It is sometimes claimed that implicit learning, precisely because it is automatic and unconscious, is a very powerful – as well as more primitive form of learning – more powerful than conscious forms of learning that emerged more recently in evolutionary history (Reber, 1993; Wilson, 2002).  While it does seem amazing that subjects can pick up knowledge of something as complex as an artificial grammar or a dynamic system automatically, and apply it unconsciously, claims for the superiority of unconscious processing sometimes seem to reflect a Romantic notion of the unconscious that goes back to von Hartmann (1868/1931, p. 40), who wrote that the unconscious “can really outdo all he performances of conscious reason”.  Unfortunately, enthusiasts of implicit learning have not always compared implicit learning to conscious, deliberate knowledge acquisition.  How well would subjects perform if we actually showed them the finite-state grammar, or if we gave them feedback about their classification performance?  What if we simply told subjects the sequence of quadrants in which the target would appear?


The Implicit and the Unconscious
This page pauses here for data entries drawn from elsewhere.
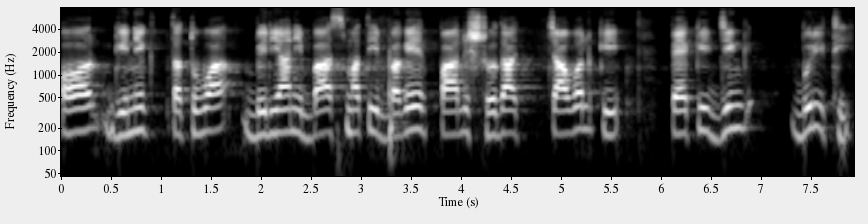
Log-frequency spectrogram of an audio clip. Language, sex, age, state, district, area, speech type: Urdu, male, 18-30, Uttar Pradesh, Saharanpur, urban, read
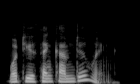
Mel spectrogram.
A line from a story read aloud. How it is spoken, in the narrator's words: asked Francisco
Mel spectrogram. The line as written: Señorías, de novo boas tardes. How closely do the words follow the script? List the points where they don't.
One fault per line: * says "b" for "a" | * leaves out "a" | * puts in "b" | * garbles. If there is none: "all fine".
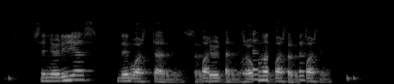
* leaves out "novo"
* garbles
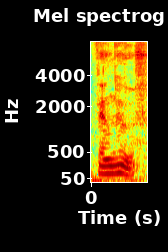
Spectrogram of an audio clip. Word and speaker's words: Villeneuve: Villeneuve.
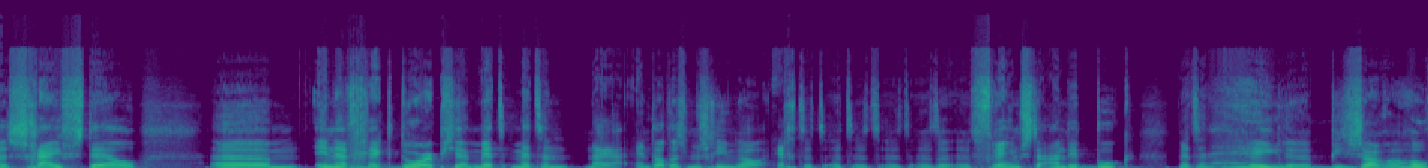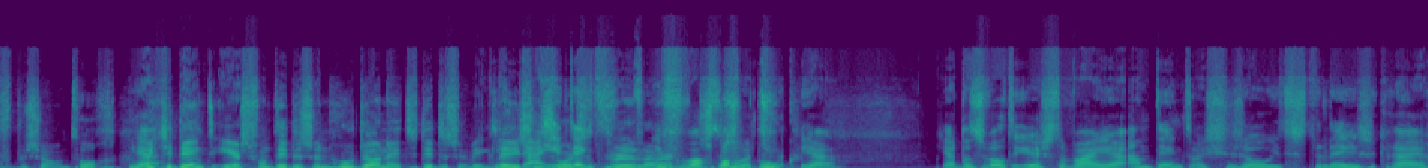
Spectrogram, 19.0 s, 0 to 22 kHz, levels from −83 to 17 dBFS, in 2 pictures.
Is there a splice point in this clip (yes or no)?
no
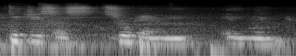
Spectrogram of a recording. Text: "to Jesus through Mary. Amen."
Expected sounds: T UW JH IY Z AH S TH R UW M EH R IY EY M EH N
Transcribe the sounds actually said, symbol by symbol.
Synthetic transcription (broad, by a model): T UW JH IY S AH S T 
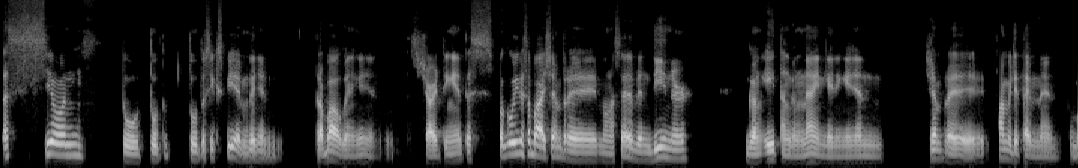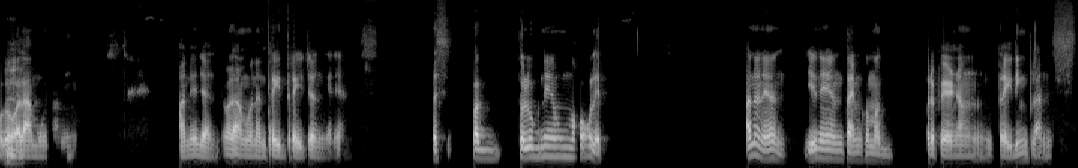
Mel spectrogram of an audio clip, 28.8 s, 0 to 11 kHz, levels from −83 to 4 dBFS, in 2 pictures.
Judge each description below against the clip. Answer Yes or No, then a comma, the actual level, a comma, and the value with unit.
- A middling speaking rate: Yes, average, 140 wpm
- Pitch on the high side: No, low, 135 Hz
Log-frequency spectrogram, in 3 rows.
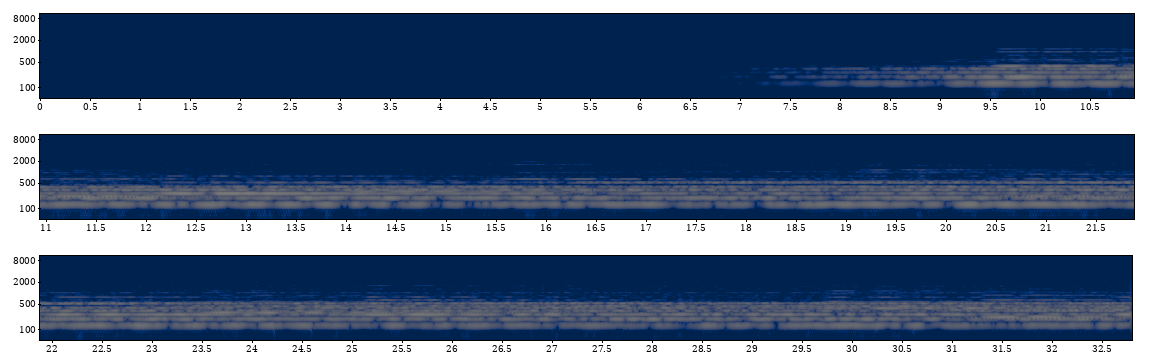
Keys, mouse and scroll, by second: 0.0-0.6 typing, 0.5 scroll up 1, 0.7 shift+middle click, 1.0 scroll up 1, 1.3 shift+middle click, 1.9 typing, 7.3 typing, 15.0 typing, 17.3 typing, 17.4 shift+middle click, 18.2 middle click, 19.6 shift+middle click, 20.0 typing, 21.4 typing, 21.8 right click, 22.8 typing, 26.0 scroll down 1, 26.4 scroll up 1, 27.1-27.8 typing, 27.6 double click, 31.3-31.7 scroll up 1, 31.7 typing.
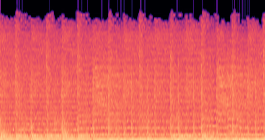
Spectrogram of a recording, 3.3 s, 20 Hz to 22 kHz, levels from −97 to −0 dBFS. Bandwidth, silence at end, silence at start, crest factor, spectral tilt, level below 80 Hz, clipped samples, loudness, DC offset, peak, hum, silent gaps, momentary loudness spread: over 20 kHz; 0 s; 0 s; 8 dB; -3.5 dB/octave; -12 dBFS; under 0.1%; -10 LUFS; under 0.1%; 0 dBFS; none; none; 1 LU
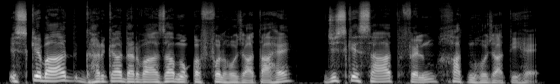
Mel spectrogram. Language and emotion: Urdu, neutral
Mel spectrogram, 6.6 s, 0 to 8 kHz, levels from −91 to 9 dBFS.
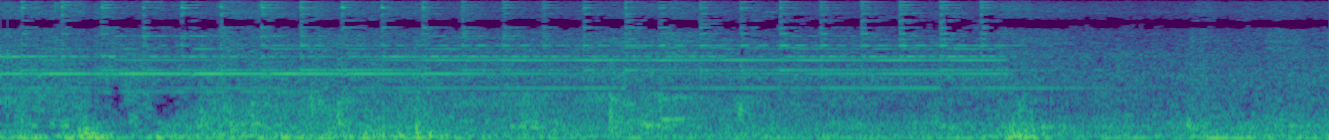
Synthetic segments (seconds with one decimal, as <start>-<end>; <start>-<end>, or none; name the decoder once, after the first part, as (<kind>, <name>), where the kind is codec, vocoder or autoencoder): none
Together with the concept of automaticity, research on implicit learning and memory constituted psychology’s first steps toward a revival of interest in unconscious mental life (Kihlstrom, 1987).  Although the psychological unconscious suffered much in the 20th century from taint by Freudian psychoanalysis the concepts and methods employed to study implicit learning and memory have now been extended to other domains, such as perception (Kihlstrom et al., 1992) and even thinking (Kihlstrom, Shames, & Dorfman, 1996; Dorfman, Shames, & Kihlstrom, 1996) – and beyond cognition to emotion (Kihlstrom et al., 2000) and motivation McClelland & Weinberger, 1989).  In this way, the study of implicit learning and memory offer a new, non-Freudian perspective on unconscious mental life – and, in turn, on consciousness itself.


This page last modified 05/27/2014.